I feel like there is a story there …
Linked to Norm’s Thursday Doors.
Here she is in mid October. The blossoms turned to seed pods ages ago. I assume they continue to ripen/dry on the stalk. And there’s almost nothing left at the base.
The good folks at the City have offered to give seeds to anyone who wants some. But not fast government people! Agave Maria isn’t giving up yet.
I don’t think so, anyway.
The weatherman is calling for a “weather bomb” tonight and tomorrow: high winds and lots of rain. So, just in case, I popped by to see her today.
Some very creative person has been running a twitter page in her name; it’s hilarious to follow. ( @AgaveHali if you are interested.)
Yesterday’s tweet suggests the poor plant is beginning to worry about the low temps:
You can see, too, that she’s changed her handle in keeping with the season.
While visiting today, wandered the Gardens appreciating the gorgeous autumn colours.
It will likely look very different after the wind gives the leaves a push.
Hope you enjoyed the visit.
Recently, we found ourselves in Boston, on a layover; a few delicious hours to reunite with one of my favourite cities.
Not surprisingly, we gravitated toward Beacon Hill, where the low November sun added to the ambience – even though this shot was taken at 11:00 in the morning.
The pre-Thanksgiving (American) door decorations were bang on point. Natural, understated and elegant.
There were big doors… (love the reflections)9
… small doors …
… and the door of a famous author!
Did I mention it was chilly? As in, and downright cold? These little birdies had the right idea … soaking up the tiniest bit of heat from the sunny door step.
We took our cue from them, and popped into a warm and bustling corner coffee shop.
If you find yourself in this neighbourhood, drop in. The rest of the menu looked just as amazing as the pastries and coffee.
Linked to Norm’s Thursday Doors.
This lovely lady rested beside me for a moment or two.
Dragonflies carry with them a weight of myth and folklore.
In Feng Shui, dragonflies mean change, new beginnings and bring all kinds of nice things.
Some people think a visit from a dragonfly is a visit from someone from heaven.
Another take suggests that they represent self-awareness and living in the moment. This might come from the fact that dragonflies spend most of their lives as nymphs, living as adults for only usually a few months.
All of this adds to the beautiful mystic of the dragonfly. These elegant and versatile fliers are equally at home in the air, on land and on the water. And they eat mosquitoes!! Or, so I’m told. A positive characteristic in any visitor.
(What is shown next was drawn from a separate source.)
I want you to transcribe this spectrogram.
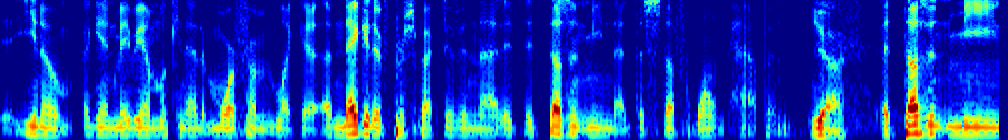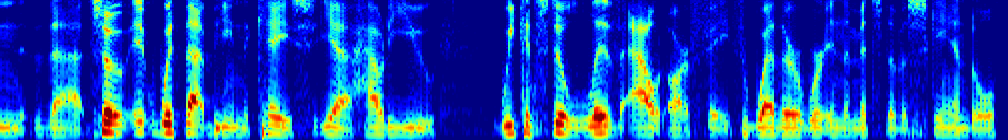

One thing I know for sure, when this particular dragonfly alighted beside me, the world stood still for a few breaths as I marvelled in this small gift.
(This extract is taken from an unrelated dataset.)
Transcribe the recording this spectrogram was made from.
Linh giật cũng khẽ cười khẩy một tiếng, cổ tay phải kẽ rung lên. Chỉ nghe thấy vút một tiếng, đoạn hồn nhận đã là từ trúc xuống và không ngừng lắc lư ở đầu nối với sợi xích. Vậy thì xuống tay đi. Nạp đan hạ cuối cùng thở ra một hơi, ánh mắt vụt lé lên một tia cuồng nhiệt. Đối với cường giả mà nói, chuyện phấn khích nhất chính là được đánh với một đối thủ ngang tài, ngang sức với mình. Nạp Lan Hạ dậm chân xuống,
WPC – temporary
This late summer squash blossom is attracting lots of attention from the honey bees. They seem to be queuing up. And, if you could see further in, you’d find three more bees in the throats of the flower. Amazing!!
WPC – pedestrian
“Spring passes and one remembers one’s innocence.
Summer passes and one remembers one’s exuberance.
Autumn passes and one remembers one’s reverence.
Winter passes and one remembers one’s perserverence” – Yoko Ono
WPC – Seasons
With all the heart breaking news reports and difficult conversations taking place at this moment, it kinda feels like a good time for a walk in the woods. About a month ago, we were in Ottawa, with a day all to ourselves. We opted to leave the city behind and explore Gatineau Park. Come along, and I’ll show you a little of what we saw ………
This conservation park covers 361 square peaceful kilometres of land, but is just 15 minutes from downtown Ottawa. It is popular with locals and visitors alike, apparently attracting 2.7 million visits a year. But on this day we were lucky…. It was a chilly, damp Monday and the place was relatively quiet, but as you can see, still very beautiful.
After a couple of hours of exploring, we made our way to the Mackenzie King Estate, a country property of the former prime minister, bequeathed to all of Canada. It’s now part of the Park.
It seemed like the right thing to do, so we finished off with a warming visit to the Tea Room.